https://en.wikipedia.org/wiki/Weird_machine
https://en.wikipedia.org/wiki/Homomorphic_encryption
|#
#|
So, could you immediately recognize in very-fast-fib or genefib4
the function originally defined by bogo-fib? No? What a shame!
Yet if and when you get a bit used to the refactoring techniques used above,
you will be able to match that pattern.
Now, Alan Perlis once said "You think you know when you can learn,
are more sure when you can write, even more when you can teach,
but certain when you can program."
http://www.cs.yale.edu/homes/perlis-alan/quotes.html
Therefore, for extra credit, so as to show
how deeply you understand these refactoring techniques,
your next exercise will be to write
a metaprogram that helps automate such refactoring.
And afterwards, maybe you can write the fragments of a SSC
that puts these techniques to good use,
detecting when and how to invoke the corresponding metaprograms;
your SSC can use time to benchmark algorithms statically
and monitor programs dynamically so as to ensure
the most relevant algorithm is being used at any time.
Hence, when a user invokes bogo-fib into the enhanced system
with high optimization enabled, some variant of very-fast-fib will be invoked,

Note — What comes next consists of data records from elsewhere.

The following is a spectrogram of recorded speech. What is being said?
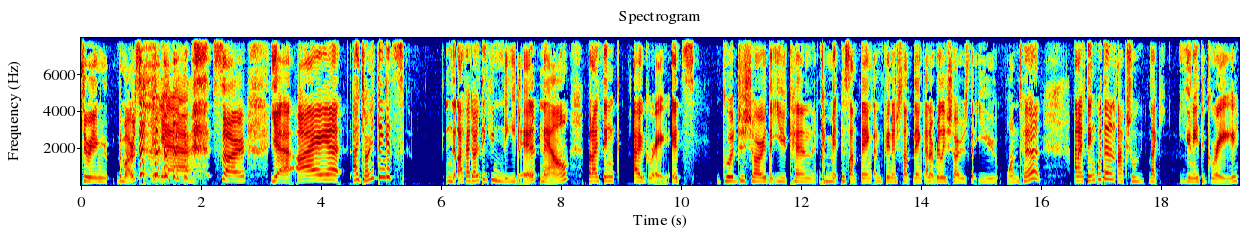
doing the most. Yeah. so yeah, I uh, I don't think it's like I don't think you need it now, but I think I agree. It's good to show that you can commit to something and finish something, and it really shows that you want it. And I think with an actual like uni degree,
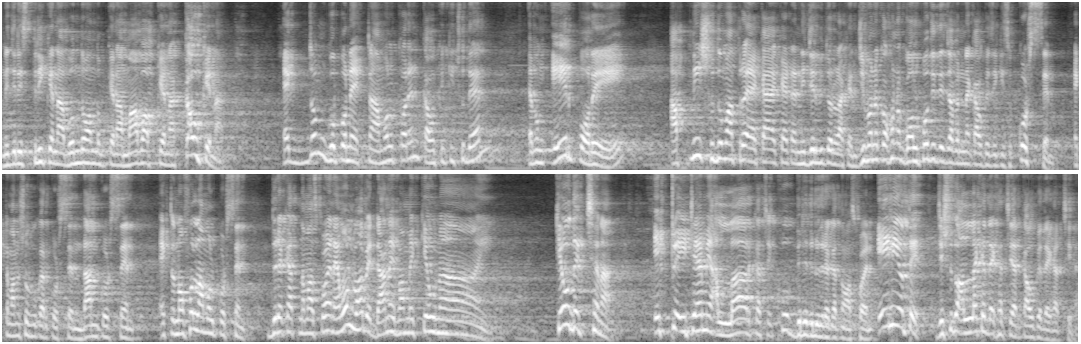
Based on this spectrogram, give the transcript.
নিজের স্ত্রীকে না বন্ধু বান্ধবকে না মা বাপকে না, কাউকে না। একদম গোপনে একটা আমল করেন, কাউকে কিছু দেন এবং এরপরে আপনি শুধুমাত্র একা একা এটা নিজের ভিতরে রাখেন। জীবনে কখনো গল্প দিতে যাবেন না কাউকে যে কিছু করছেন। একটা মানুষ উপকার করছেন, দান করছেন, একটা নফল আমল করছেন দুরেকাত নামাজ পড়েন, এমনভাবে ডানে বামে কেউ নাই। কেউ দেখছে না। একটু এই টাইমে আল্লাহর কাছে খুব ধীরে ধীরে দুরাকাত নামাজ পড়েন। এই নিয়তে যে শুধু আল্লাহকে দেখাচ্ছি আর কাউকে দেখাচ্ছি না।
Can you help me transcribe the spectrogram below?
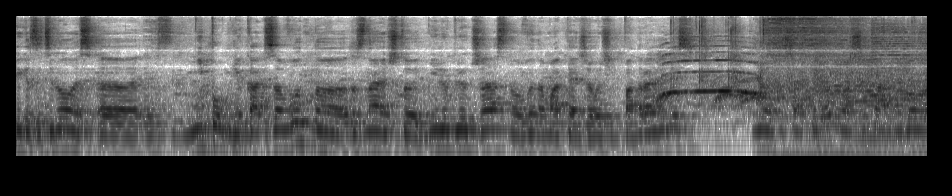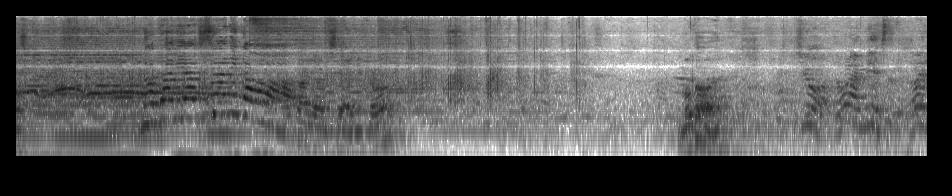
Интрига затянулась. Э, Не помню, как зовут, но знаю, что не люблю джаз, но вы нам опять же очень понравились. Вперед, у вас шикарный голос. Наталья Овсянникова! Наталья Овсянникова. Ну давай. Чего? Давай вместе. Давай.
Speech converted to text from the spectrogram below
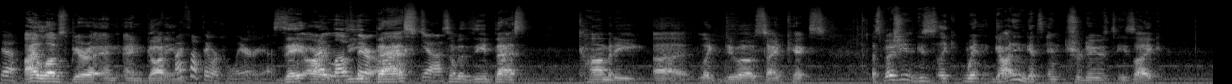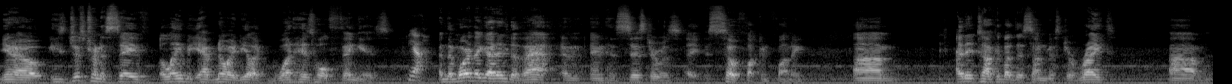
Yeah. I love Spera and and Gaudium. I thought they were hilarious. They are I love the their best. Yeah. some of the best comedy, uh, like duo sidekicks. Especially because like when Gaudium gets introduced, he's like, you know, he's just trying to save Elaine, but you have no idea like what his whole thing is. Yeah. And the more they got into that, and, and his sister was uh, so fucking funny. Um, I did talk about this on Mr. Wright, um,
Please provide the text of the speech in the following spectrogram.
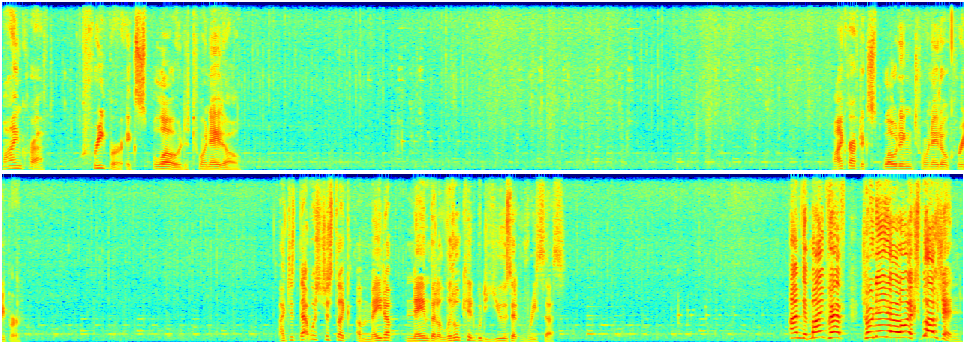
Minecraft. Creeper. Explode. Tornado. Minecraft exploding tornado creeper. I just that was just like a made up name that a little kid would use at recess. I'm the Minecraft tornado explosion.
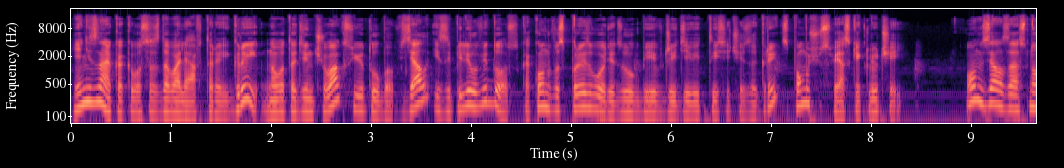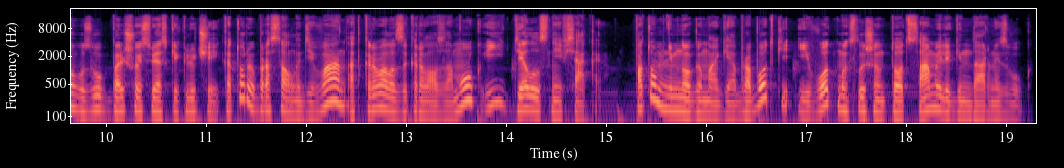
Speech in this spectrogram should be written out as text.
Я не знаю, как его создавали авторы игры, но вот один чувак с ютуба взял и запилил видос, как он воспроизводит звук BFG 9000 из игры с помощью связки ключей. Он взял за основу звук большой связки ключей, которую бросал на диван, открывал и закрывал замок и делал с ней всякое. Потом немного магии обработки, и вот мы слышим тот самый легендарный звук.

short-circuited by some well-tuned table lookup for small cases.
PS: This work has actually been done!
http://kukuruku.co/hub/algorithms/automatic-algorithms-optimization-via-fast-matrix-exponentiation
|#
#|
For more about Fibonacci numbers, you may ask Google,
that returned the following pages to me, among others:
http://www.cut-the-knot.org/arithmetic/Fibonacci.shtml
http://www.mcs.surrey.ac.uk/Personal/R.Knott/Fibonacci/fib.html
http://www.friesian.com/golden.htm
http://en.wikipedia.org/wiki/Fibonacci_number
http://ulcar.uml.edu/~iag/CS/Fibonacci.html
http://milan.milanovic.org/math/index.php
http://ccins.camosun.bc.ca/~jbritton/fibslide/jbfibslide.htm
http://plus.maths.org/issue3/fibonacci/
http://mathworld.wolfram.com/FibonacciNumber.html
http://dir.yahoo.com/Science/Mathematics/Numerical_Analysis/Numbers/Fibonacci/
|#
;;; Happy happy joy joy!!